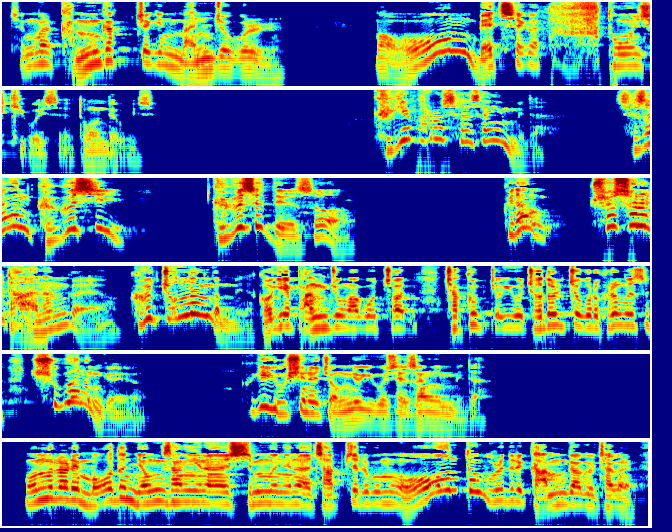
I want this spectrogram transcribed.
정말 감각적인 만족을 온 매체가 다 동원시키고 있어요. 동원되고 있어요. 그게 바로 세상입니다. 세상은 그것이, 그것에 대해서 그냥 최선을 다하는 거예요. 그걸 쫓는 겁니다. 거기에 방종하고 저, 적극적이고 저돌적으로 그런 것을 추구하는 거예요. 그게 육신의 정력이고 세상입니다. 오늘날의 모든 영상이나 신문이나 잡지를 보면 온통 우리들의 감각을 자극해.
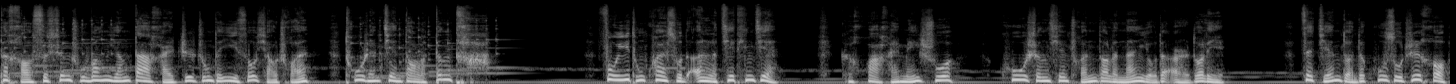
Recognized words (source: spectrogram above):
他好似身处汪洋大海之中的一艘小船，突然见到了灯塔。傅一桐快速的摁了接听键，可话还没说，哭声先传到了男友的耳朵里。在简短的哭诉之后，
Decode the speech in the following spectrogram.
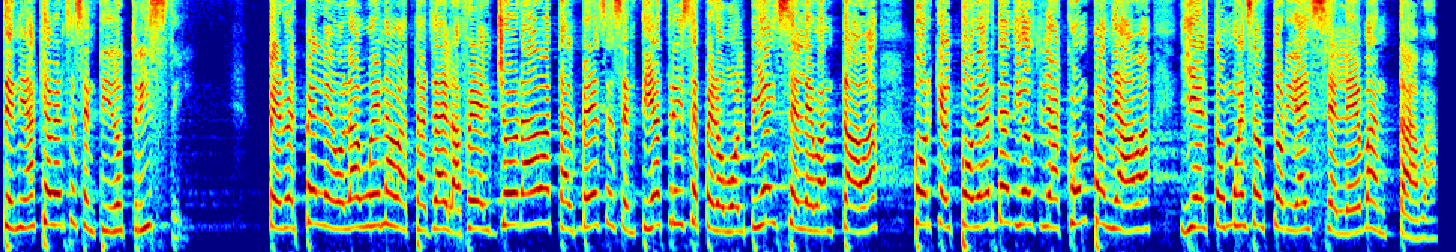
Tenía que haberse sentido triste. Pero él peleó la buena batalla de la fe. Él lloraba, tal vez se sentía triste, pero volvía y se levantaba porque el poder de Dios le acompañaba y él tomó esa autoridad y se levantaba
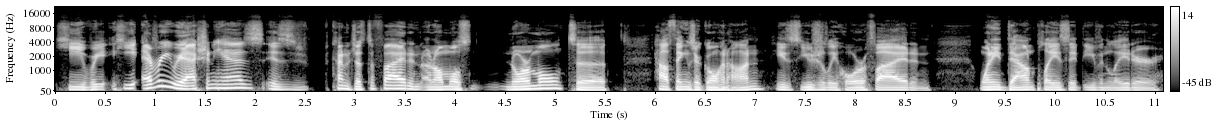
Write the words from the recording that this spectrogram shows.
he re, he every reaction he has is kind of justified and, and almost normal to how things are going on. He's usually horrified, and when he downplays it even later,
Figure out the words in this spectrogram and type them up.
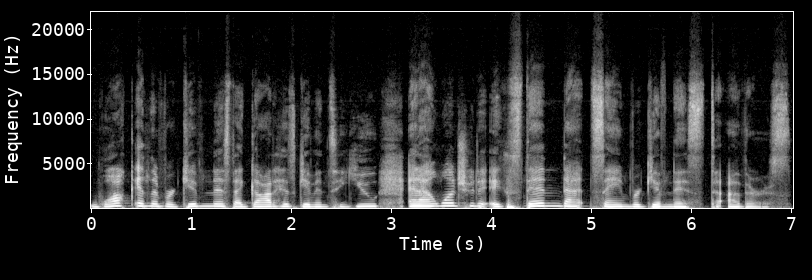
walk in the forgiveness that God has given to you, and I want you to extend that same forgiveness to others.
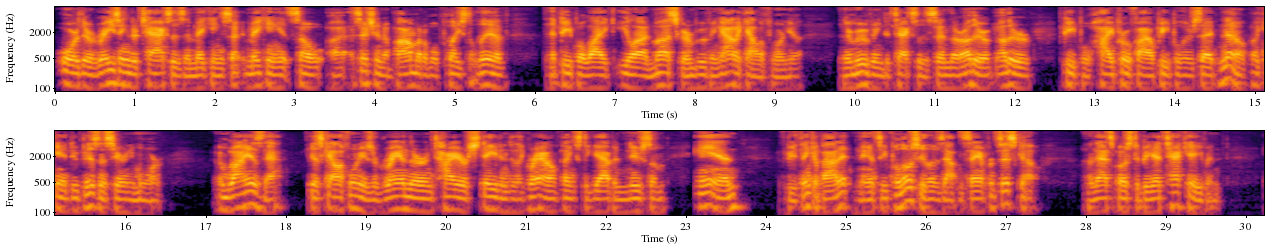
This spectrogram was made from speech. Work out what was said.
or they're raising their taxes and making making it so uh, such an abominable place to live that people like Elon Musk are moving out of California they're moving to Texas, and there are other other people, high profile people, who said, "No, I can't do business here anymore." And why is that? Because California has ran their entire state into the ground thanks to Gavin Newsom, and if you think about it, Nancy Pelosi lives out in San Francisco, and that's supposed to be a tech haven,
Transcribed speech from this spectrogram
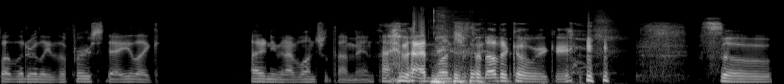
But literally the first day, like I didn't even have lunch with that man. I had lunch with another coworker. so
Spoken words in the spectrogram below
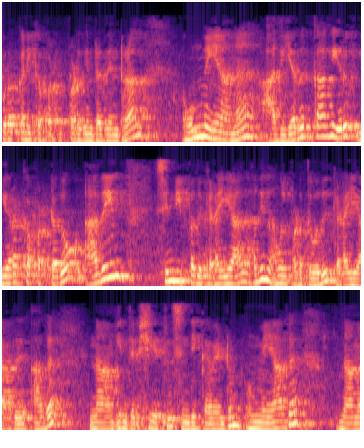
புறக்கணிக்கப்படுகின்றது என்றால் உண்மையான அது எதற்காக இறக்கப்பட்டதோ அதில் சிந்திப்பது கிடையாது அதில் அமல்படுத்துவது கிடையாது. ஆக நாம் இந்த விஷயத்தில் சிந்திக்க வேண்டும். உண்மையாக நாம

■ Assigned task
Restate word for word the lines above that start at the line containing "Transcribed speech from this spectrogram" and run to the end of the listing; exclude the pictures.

■ Expected output
Transcribed speech from this spectrogram
But literally the first day, like I didn't even have lunch with that man. I had lunch with another coworker. so
Spoken words in the spectrogram below
புறக்கணிக்கப்படுகின்றது என்றால் உண்மையான அது எதற்காக இறக்கப்பட்டதோ அதில் சிந்திப்பது கிடையாது அதில் அமல்படுத்துவது கிடையாது. ஆக நாம் இந்த விஷயத்தில் சிந்திக்க வேண்டும். உண்மையாக நாம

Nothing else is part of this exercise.